Deputy O’Dea: “We’re not all on €95,000 a year. It matters to many people.”
LIMERICK Fianna Fail TD Niall Collins has backed his frontbench colleague Willie O’Dea over the proposed €5 pensions increase, amid a split in the parliamentary party.
Mr O’Dea said he will be “robustly” arguing for the increase in October’s budget, which will be delivered as part of the Confidence and Supply deal with Fine Gael.
But others on the frontbench feel the money should instead be poured into limiting the damage to Ireland from a potential No Deal Brexit, with Barry Cowen, the public expenditure spokesperson and brother of the former Taoiseach Brian saying: “The least of our worries should be pensions”.
But speaking to the Limerick Leader this week, Mr O’Dea retorted: “We’re not all on €95,000 a year. It matters to many people.”
“The issue here is for people who are really dependent on social welfare. Inflation is rising, and even a fiver which would only be paid out at the end of March wouldn’t cover everything,” he said.
Mr O’Dea also seized on a commitment from government that there is €700m to spend in the event of a No Deal Brexit.
Lisa Chambers, the party’s spokesperson on Brexit, said budgetary resources should be put into “limiting job losses and protecting vulnerable sectors such as agri-food.”
But the Limerick polltopper, who is his party’s social protection spokesperson, said it is not an either/or situation.
“They are not mutually exclusive.. I don’t know when this right-wing tendency crept into Fianna Fail, but I utterly disagree with it,” he said.
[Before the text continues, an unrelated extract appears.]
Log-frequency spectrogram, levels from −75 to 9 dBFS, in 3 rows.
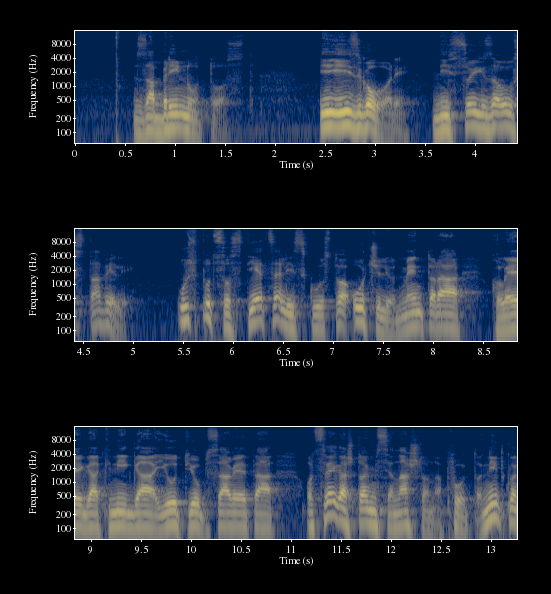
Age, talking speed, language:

Mr Collins said: “I think that a fiver increase in our old age pension is something which we should factor into our budget arithmetic when its presented. The cost of living has increased, and an increase in the old age pension would be one of the priorities for me. I’d like to see it factored in.”
“In fairness to Willie O’Dea, he set out a number of years ago that we wanted to see a phased increase in the old age pension of a fiver a year over the lifetime of this government. That’s what we are following through on,” he said.
Mr O’Dea also turned fire on his party colleagues for “making declarations” to the media while the Dail is in recess, and the party has not met for pre-budgetary discussions.
”At the start of the lifetime of this government, we committed to doing this [increasing the pension[. And this remains my position today,” he told the Limerick Leader.
Due to the uncertainty over Britain’s departure from the European Union, Fianna Fail leader Micheal Martin pledged there would be no general election this year, and he would continue the Confidence and Supply deal which props up the Fine Gael minority government.
However, with a snap election in Britain looking likely this autumn, Mr Collins has predicted the country will go to the polls early next year.
”A lot can happen between now and the end of October [when Britain is scheduled to leave the European Union],” he added.